**Data supplied**.

________________________________________

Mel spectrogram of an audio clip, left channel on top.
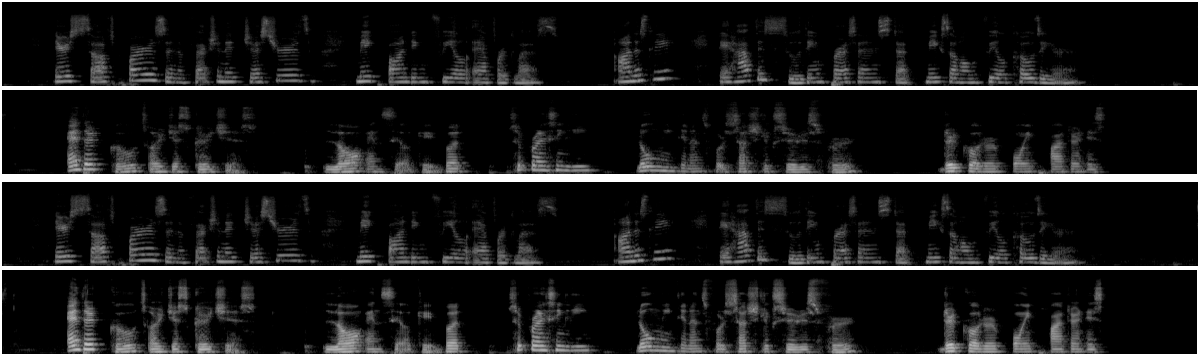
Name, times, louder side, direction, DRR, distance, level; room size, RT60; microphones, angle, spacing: voice 1, 0.5-5.6 6.2-10.8, left 1 dB, 5° left, 0.5 m, -38 dB
voice 2, 12.6-14.5 15.2-16.5 17.0-17.8 18.3-20.5 21.3-23.0, right 5 dB, 55° right, 0.4 m, -29 dB
4.8 x 2.3 x 2.3 m
head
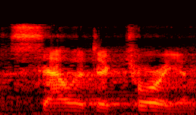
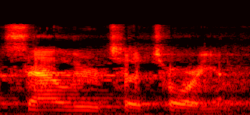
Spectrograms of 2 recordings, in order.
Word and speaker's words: salutatorian: to be salutatorian first of all it isn't pronounced salad ich Torian as I recently learned but rather salutatorian it's very important that you pronounce it correctly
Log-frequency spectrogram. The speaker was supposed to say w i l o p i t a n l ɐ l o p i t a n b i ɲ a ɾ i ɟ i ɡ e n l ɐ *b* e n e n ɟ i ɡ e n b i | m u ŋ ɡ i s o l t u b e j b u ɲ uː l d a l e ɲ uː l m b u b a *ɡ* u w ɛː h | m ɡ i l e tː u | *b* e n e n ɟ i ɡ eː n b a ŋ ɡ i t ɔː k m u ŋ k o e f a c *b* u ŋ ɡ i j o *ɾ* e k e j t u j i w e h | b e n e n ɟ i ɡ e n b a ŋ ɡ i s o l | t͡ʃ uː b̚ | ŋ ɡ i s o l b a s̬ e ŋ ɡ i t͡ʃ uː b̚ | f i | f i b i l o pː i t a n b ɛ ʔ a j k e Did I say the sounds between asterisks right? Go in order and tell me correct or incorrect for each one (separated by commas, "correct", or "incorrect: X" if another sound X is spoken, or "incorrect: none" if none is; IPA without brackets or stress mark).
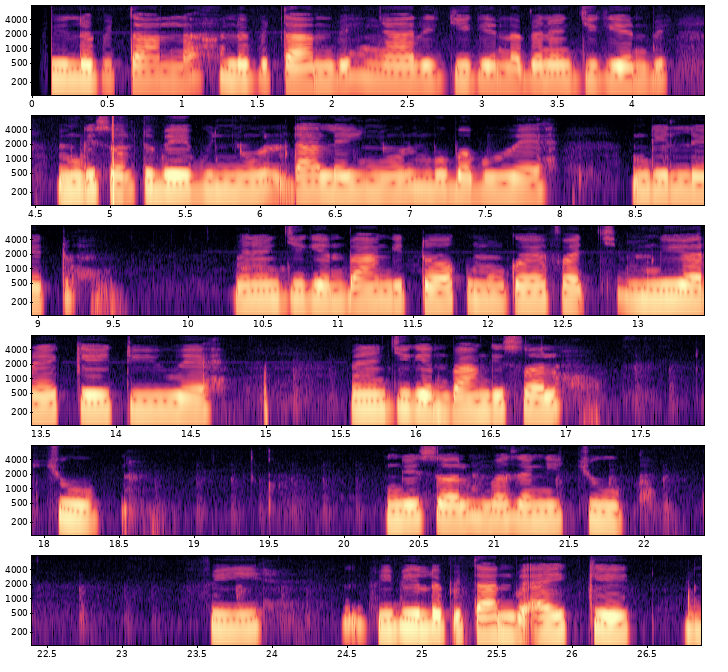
correct, incorrect: b, correct, incorrect: m, correct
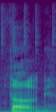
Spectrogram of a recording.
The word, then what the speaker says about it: thug: thief or a criminal they pronounce it tugi or tug we pronounce it thug question 13 in the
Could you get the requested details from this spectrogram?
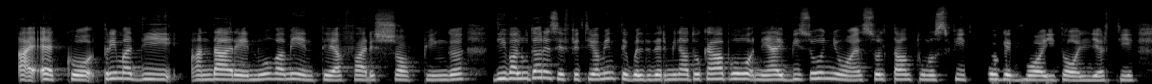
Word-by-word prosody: ah 350 - +3
ecco, 230 -3 +3
prima 265 +1 +1
di 235 +1 -4
andare 220 +1 +2
nuovamente 230 -2 0
a 200 - -2
fare 205 0 -3
shopping 215 +2 -3 0.2
di 260 +4 +2
valutare 275 +3 +2
se 265 -3 -1
effettivamente 240 +2 -1
quel 220 -1 +4
determinato 225 +2 0
capo 255 +1 +3
ne 220 0 -1
hai 220 0 +3
bisogno 240 +3 -1
o 210 - -2
è 200 +1 -3
soltanto 230 +1 -2
uno 215 -1 -1
sfizio 225 +1 -3
che 225 -1 +3
vuoi 200 -1 0
toglierti. 195 0 -2
225 Hz, 140 wpm, -20 LUFS, 210-245 Hz, 0.2 s, quel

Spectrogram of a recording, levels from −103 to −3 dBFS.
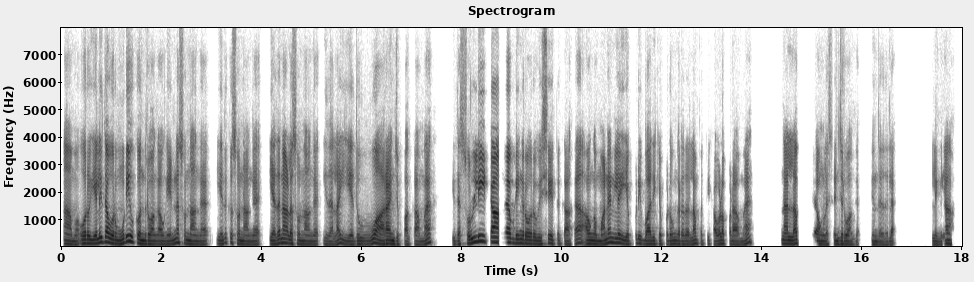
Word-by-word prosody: ஆமா. 105 -2 -1
ஒரு 135 0 +5
எளிதா 175 +4 +4
ஒரு 130 -3 +4
முடிவுக்கு 185 0 +3
வந்துருவாங்க. 115 -2 +2
அவங்க 105 0 -2
என்ன 150 +6 +1
சொன்னாங்க? 110 -4 0 0.4
எதுக்கு 160 +5 -4
சொன்னாங்க? 105 -3 -1 0.4
எதனால 145 +1 +3
சொன்னாங்க? 105 -2 -1 0.2
இதெல்லாம் 105 +8 -2 0.2
எதுவும் 110 +7 0
ஆராய்ஞ்சு 115 -2 +3
பார்க்காம. 105 +5 -2 0.5
இத 110 +1 -3
சொல்லிட்டாங்க 180 +4 +5
அப்படிங்கிற 145 -3 +2
ஒரு 120 - +1
விஷயத்துக்காக 115 -3 -3 0.3
அவங்க 120 -1 +3
மனநிலை 155 +4 +3 0.2
எப்படி 135 +4 -6
பாதிக்கப்படும்ங்கிறதெல்லாம் 115 +1 -2
பத்தி 120 +2 -12
கவலப்படாம. 110 -2 -2 0.7
நல்லா 125 +1 +4
ப - - -73 0.4
அவங்கள 105 -2 -1
செஞ்சுருவாங்க. 110 -3 -2 0.3
இந்த 100 -1 -3
இதுல. 100 +1 -5 0.8
இல்லைங்களா? 105 +4 -3
115 Hz, 115 wpm, -22 LUFS, 105-135 Hz, 0.8 s, ஒரு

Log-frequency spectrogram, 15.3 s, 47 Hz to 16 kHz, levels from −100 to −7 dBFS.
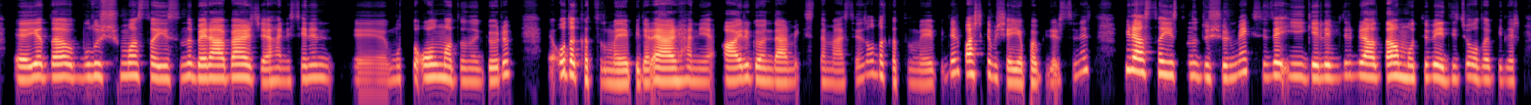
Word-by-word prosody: eee, 200 - +2
ya 220 +2 +3
da 225 -1 +2
buluşma 240 +2 -2
sayısını 225 0 -2
beraberce, 215 -2 +4
hani, 180 0 -7
senin, 210 +2 -6 0.2
eee, 95 -1 -13
mutlu 200 +1 -8
olmadığını 205 -5 0
görüp 190 +9 -3 0.4
e, - - -9
o 270 0 +2
da 260 -3 +5
katılmayabilir. 165 -3 -3
Eğer, 185 -1 +6
hani, 180 -1 -6
ayrı 195 +1 +3
göndermek 180 -4 -3
istemezseniz 170 +5 -13
o 270 0 -10
da - - 0
katılmayabilir. 170 - -7
Başka 270 -1 +3
bir 215 - -7
şey 175 -4 -2
yapabilirsiniz. 200 - -6 0.4
Biraz 310 -4 +7
sayısını 245 -3 -1
düşürmek 220 +6 -4
size 230 +2 0
iyi 235 -1 -6
gelebilir. 220 +3 0
Biraz 230 -3 +4
daha 235 +2 +7
motive 220 0 0
edici 205 +3 -3
olabilir. 195 -3 -5
215 Hz, 155 wpm, -21 LUFS, 185-235 Hz, 0.4 s, Biraz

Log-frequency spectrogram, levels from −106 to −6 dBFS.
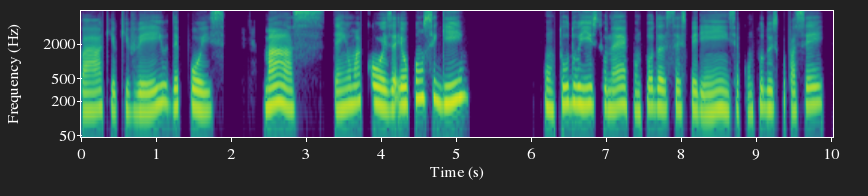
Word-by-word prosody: baque 145 +1 -3
o - - -16
que 150 - -7
veio, 140 +7 0
depois. 160 -4 0 0.6
Mas 170 -2 +2
tem 155 +2 -1
uma 190 +3 +1
coisa, 165 -5 +4
eu 175 +1 +5
consegui 215 0 +3 1.1
com 160 -2 +1
tudo 185 0 +2
isso, 175 -1 +1
né. 170 +3 0
Com 145 -3 -7
toda 165 +3 0
essa 155 +1 -6
experiência, 145 0 -2
com 135 - -10
tudo 160 -1 -2
isso 150 - -3
que - - -23
eu - - -7
passei, 170 +6 -2
165 Hz, 150 wpm, -24 LUFS, 150-180 Hz, 1.1 s, eu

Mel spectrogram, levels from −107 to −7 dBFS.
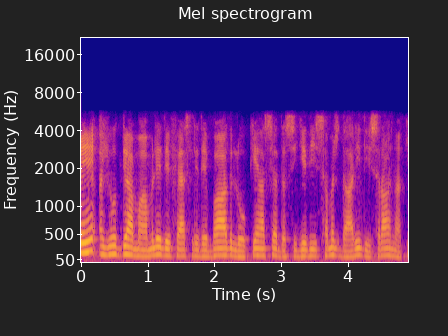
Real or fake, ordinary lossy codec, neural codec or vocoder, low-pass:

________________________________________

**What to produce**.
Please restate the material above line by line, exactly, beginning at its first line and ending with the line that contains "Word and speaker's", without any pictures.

**Your response**.
Mel spectrogram of an audio clip, left channel on top.
Name, times, louder side, direction, DRR, distance, level; room size, RT60; microphones, angle, spacing: voice 1, 0.5-5.6 6.2-10.8, left 1 dB, 5° left, 0.5 m, -38 dB
voice 2, 12.6-14.5 15.2-16.5 17.0-17.8 18.3-20.5 21.3-23.0, right 5 dB, 55° right, 0.4 m, -29 dB
4.8 x 2.3 x 2.3 m
head
Spectrograms of 2 recordings, in order.
Word and speaker's words: salutatorian: to be salutatorian first of all it isn't pronounced salad ich Torian as I recently learned but rather salutatorian it's very important that you pronounce it correctly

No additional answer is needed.